_Recorded information:_

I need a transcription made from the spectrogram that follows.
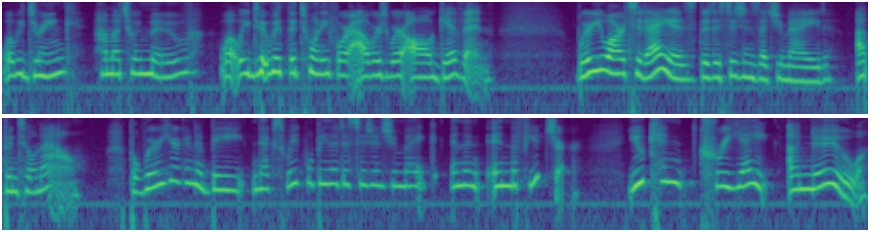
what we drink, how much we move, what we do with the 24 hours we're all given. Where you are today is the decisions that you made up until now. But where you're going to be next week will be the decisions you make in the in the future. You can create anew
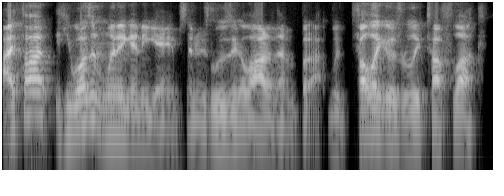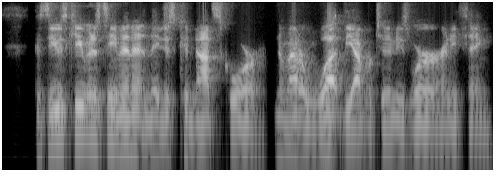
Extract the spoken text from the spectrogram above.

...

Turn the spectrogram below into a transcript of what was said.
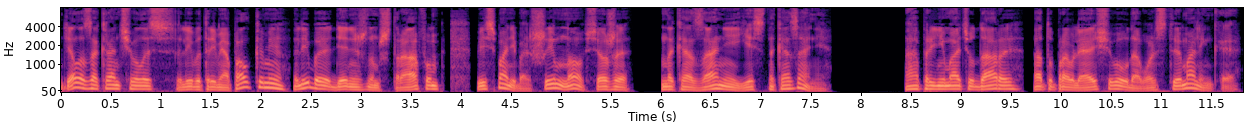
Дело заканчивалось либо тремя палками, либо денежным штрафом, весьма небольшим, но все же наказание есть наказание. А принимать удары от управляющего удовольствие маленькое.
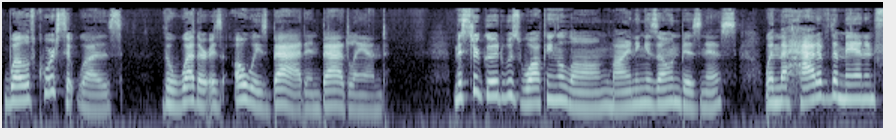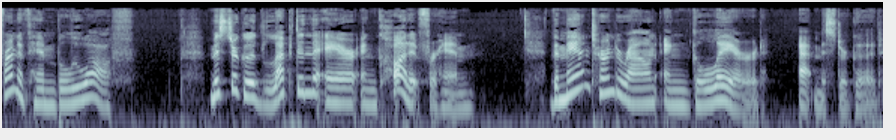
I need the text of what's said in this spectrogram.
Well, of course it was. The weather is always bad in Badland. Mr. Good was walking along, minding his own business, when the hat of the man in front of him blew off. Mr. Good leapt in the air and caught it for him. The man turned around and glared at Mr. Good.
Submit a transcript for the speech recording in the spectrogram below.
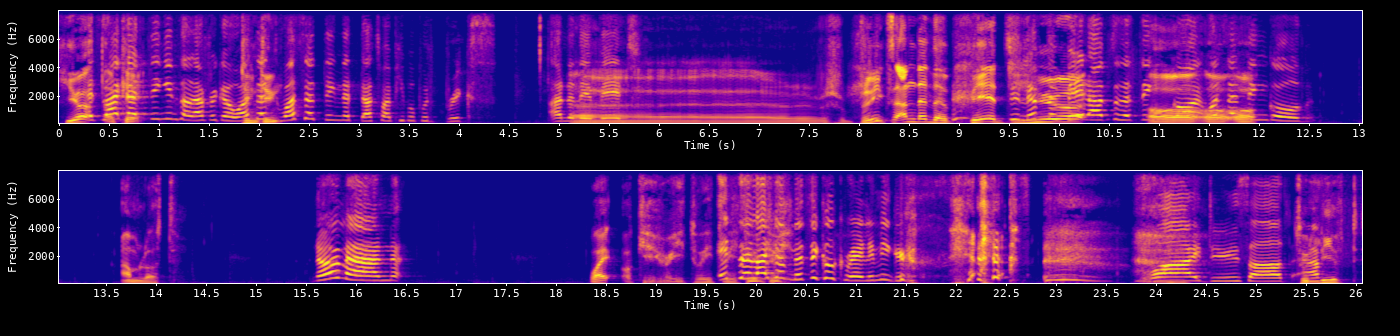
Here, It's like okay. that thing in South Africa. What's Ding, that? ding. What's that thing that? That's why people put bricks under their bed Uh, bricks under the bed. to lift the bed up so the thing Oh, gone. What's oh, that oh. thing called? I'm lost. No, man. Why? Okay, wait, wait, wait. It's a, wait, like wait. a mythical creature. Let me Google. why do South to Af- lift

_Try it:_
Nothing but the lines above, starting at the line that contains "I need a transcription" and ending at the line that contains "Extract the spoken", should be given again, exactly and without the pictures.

_Response to this task:_
I need a transcription made from the spectrogram that follows.
what we drink, how much we move, what we do with the 24 hours we're all given. Where you are today is the decisions that you made up until now. But where you're going to be next week will be the decisions you make in the in the future. You can create anew
Extract the spoken text from the spectrogram above.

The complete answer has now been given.